I'm willing to do the community part of this program (community organizer) but I cannot take over as mentor, I'd guess the idea has a proposer, right?

I'm wondering: can we test the premise of this proposal quickly? For example, would it be useful if we randomly sample a subset of editors (the exact sampling method to be determined) and while they're logged in, show them a quicksurvey widget that asks them a similar question as to what's being proposed? (The exact wording to be determined). This way, we can learn what percentage of editors interact with such a question at all and what kind of self-reporting response distribution we receive.

Although the idea is feasible, I do not know if it will be helpful. If we were to categorize on basis of paid editors, we'd have, 1) undisclosed paid editors unaware of policies (who might or might not respond) 2) disclosed paid editors (professionals who probably will) 3) undisclosed paid editors who are aware of policies (and are purposefully evading)

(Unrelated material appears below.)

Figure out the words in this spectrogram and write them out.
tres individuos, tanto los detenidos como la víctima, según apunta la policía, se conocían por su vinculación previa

The clear-cut problem is the very first statement that you mentioned. When you throw the question at a subset, how do you know if your subset is accurate enough, also if you do have a target subset, what are you going to compare the result against?

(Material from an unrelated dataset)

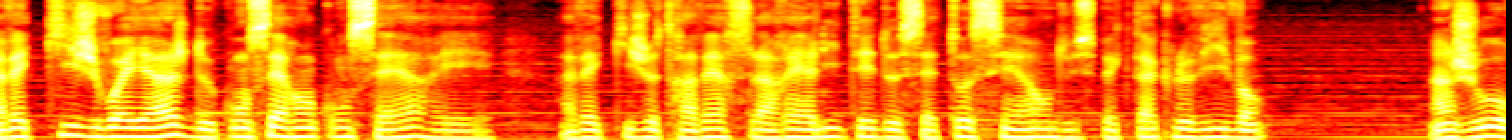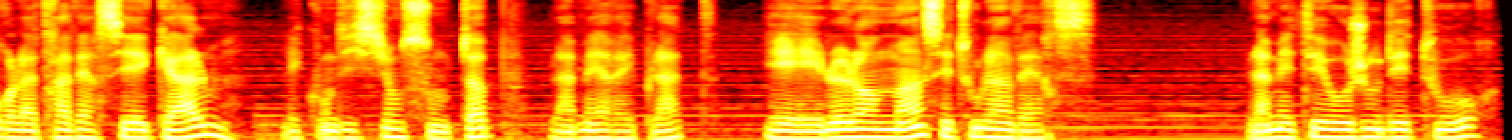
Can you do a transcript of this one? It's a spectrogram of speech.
avec qui je voyage de concert en concert et avec qui je traverse la réalité de cet océan du spectacle vivant. Un jour, la traversée est calme, les conditions sont top, la mer est plate, et le lendemain, c'est tout l'inverse. La météo joue des tours,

srishakatux added a comment.EditedApr 20 2017, 12:33 AM

@leila I'm in the process of selecting tasks from the community wishlist for the Wikimedia-Hackathon-2017 I'm wondering if you've some ideas for questions that @Ankit-Maity has raised? If any feasible/ helpful ideas come out of this discussion, we could turn them into research projects and address to participants during the hackathon, and we perhaps get some prototypes in return :)

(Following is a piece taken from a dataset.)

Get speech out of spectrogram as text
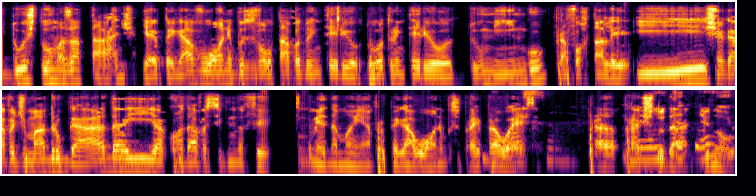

leila added a comment.Apr 20 2017, 2:50 PM

@srishakatux to be super clear: I'm not the proposer of this task and not its owner. My comments on this task should not be considered as blockers for others to do something with it. :) At this time, I don't see a way for development to be done on this task given that there are still conversations about what should be asked, where it should be asked, and how we will measure its impact if a change is implemented.

@Ankit-Maity: Re your comments in T157848#3060021

  • I suggested a cheap solution for us to get a sense of whether people interact with questions along this line at all. Depending on the question we ask, we should expect some level of interaction to be a minimum required to make this effort meaningful. For example, suppose we ask the users: In the past year, have you edited Wikipedia to promote content for a company while you were paid by the company to do so? (the exact question should be carefully designed). If we show this question to 20K logged in users and we get 100 responses, I'd say this way of data collection will most likely not work.
  • Now suppose people interact with the question (with Yes/No responses), the question becomes what you raised above, that is: how do we make sure we are showing the question to the right people. Basically, I hypothesize that paid editing is a rare event and we need to carefully think about the way we sample to get some signal out of the data (for example, if we know paid editing is more prevalent in certain article topics, we can sample more from those topics.
  • The last point you raised is also important: what are we going to compare it against? This is likely easiest for those who intentionally hide this information from their profiles (which is less interesting for this task). For that specific set, maybe we can compile a list of editors identified to be at very high risk for doing paid editing, ask them the question(s), and see if they disclose? We can then consider our assessment of very-high-risk as the ground truth or we can wait to see if there will be cases against them in the future, in which case we can have ground truth in the future.

btw, this topic is not my favorite topic. I'd much rather focus on improving the positive aspects and helping them become more magnified than playing a cat-and-mouse game. ;) but I understand that this is an important problem.